10th March Tauranga
Hereford has long since been the number one choice for dairy farmers choosing beef genetics to grow their business according to former Central Districts Beef Council chairman, dairy farmer & beef farmer, Rob Kirk.
Dairy farmers up and down the country know the convenience of the dominant white face as a quick and easy management tool.
However choosing a breed is one thing, choosing a bull is quite another says Rob. “Whatever the breed, selection of the right genetics to suit your business is paramount.”
Calving ease, marketability of the progeny and gestation length are the key drivers for the dairy industry, while the ability of the animal to grow into prime beef is the need of the beef industry he says. Herefords are one breed that can deliver in both areas.
He believes recorded bulls with moderate birthweights are the way to go.
“Why farmers persist in playing Russian roulette with “bush bulls” is beyond me.”
Equally the New Zealand dairy cow is not always a sound animal to birth a calf no matter what the size.
The genetic variation within all breeds dictates that now more than ever dairy farmers need to be armed with good bull selection tools.
New Zealand Herefords have, for the convenience of NZ dairy farmers, a dairy index which is a formula to make beef bull selection easy and safe. This index uses Breedplan data to generate one index expressed in dollar terms.
We all know that dairy farms are busy and efficiency and convenience rein supreme. It is also a place where bull selection has meant ticking a box or ringing an agent, but Rob urges dairy farmers to consider the options available when choosing a bull.
LIC and CRV Ambreed have good beef options for dairy farmers and these maybe the right choice in a CIDR programme. New Zealand Herefords have short gestation, low birthweigh “beef packs” available.
“As a former dairy farmer, now bull breeder, it’s with some horror I watch commissioned agents select the two biggest bulls from a group as the best bulls for their clients - leaving beef bull selection to an agent is not always ideal.”
Rob urges farmers to consider the following at bull buying time.
When selecting a bull:
Beef + Lamb NZ have bull selection hand books available free to all dairy farmers.
Too often dairy farmers skimp on the number of bulls used.
“Remember even in a good spring, under good management, bulls can break down.”
Data out of Canada and Australia suggests that any bull under enough stress to induce a cortisone spike lasting four days will lead to a drop in the bull’s semen quality for up to six weeks after the injury.
Bovine viral diarrhoea (BVD) and enzootic bovine leucosis (EBL) are also diseases to consider. Never accept delivery of a bull unless you are sure the bull is EBL free and BVD free and vaccinated.
“Remember your herd bulls need an annual BVD vaccination. A transiently infected bull will create chaos in your herd unless you keep your bull vaccinated,” says Rob.

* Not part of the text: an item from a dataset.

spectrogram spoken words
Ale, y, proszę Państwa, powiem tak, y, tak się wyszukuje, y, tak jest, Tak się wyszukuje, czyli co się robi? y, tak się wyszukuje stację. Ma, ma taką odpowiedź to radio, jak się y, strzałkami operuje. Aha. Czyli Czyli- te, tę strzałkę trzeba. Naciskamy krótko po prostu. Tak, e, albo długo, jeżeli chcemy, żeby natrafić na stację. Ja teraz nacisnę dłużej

All bulls, Jersey, Friesian or beef breeds need to be EBL tested. Good work done over the last 10 years could be undone by insufficient EBL management protocols, leaving the dairy industry at the mercy of New Zealand’s trading partners.
In some regions taking the spot market price for the four day old progeny makes sense, but for most operations a long term relationship with a rearer/finisher is more sustainable - if this applies to you, keep those EBVs and bull registrations to back up your sales pitch.

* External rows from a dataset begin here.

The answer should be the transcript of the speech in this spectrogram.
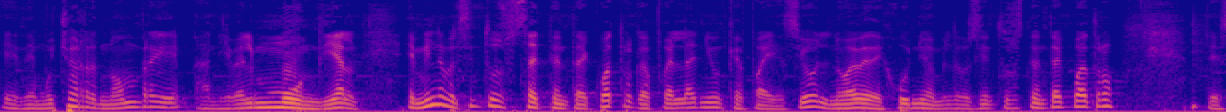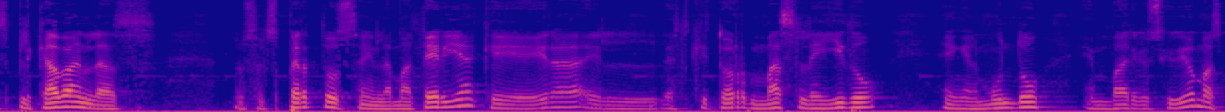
eh, de mucho renombre a nivel mundial. En 1974, que fue el año que falleció, el 9 de junio de 1974, te explicaban las, los expertos en la materia que era el escritor más leído en el mundo en varios idiomas.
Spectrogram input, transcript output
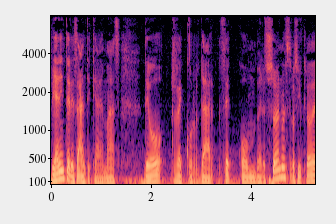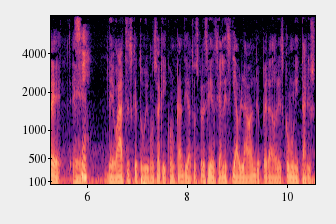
bien interesante que además, debo recordar, se conversó en nuestro ciclo de eh, debates que tuvimos aquí con candidatos presidenciales y hablaban de operadores comunitarios.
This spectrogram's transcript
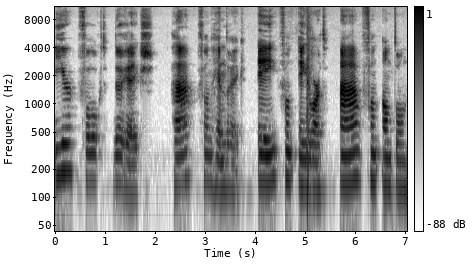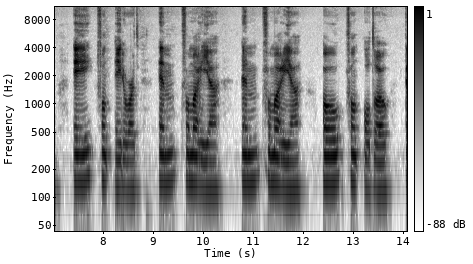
Hier volgt de reeks: H van Hendrik, E van Eduard, A van Anton, E van Eduard, M van Maria, M van Maria, O van Otto, P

To maximise the premium in your superior Hereford-cross calves explain how the genetics in your calves will finish better and prove it by showing the EBVs to the purchaser. At the very least know the stud you bought the full from.

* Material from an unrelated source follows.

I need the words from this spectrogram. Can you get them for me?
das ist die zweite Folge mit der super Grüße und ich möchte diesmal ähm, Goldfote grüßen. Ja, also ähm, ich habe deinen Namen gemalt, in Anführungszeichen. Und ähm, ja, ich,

“EBVs are a dairyman’s best friend and - not least in marketing.”
With the dairy industry developing in a big way, many farmers may chose to tail up with Friesian bulls to produce unrecorded Friesian heifers – this can only improve the value in Hereford cross calves for those who stick with beef genetics.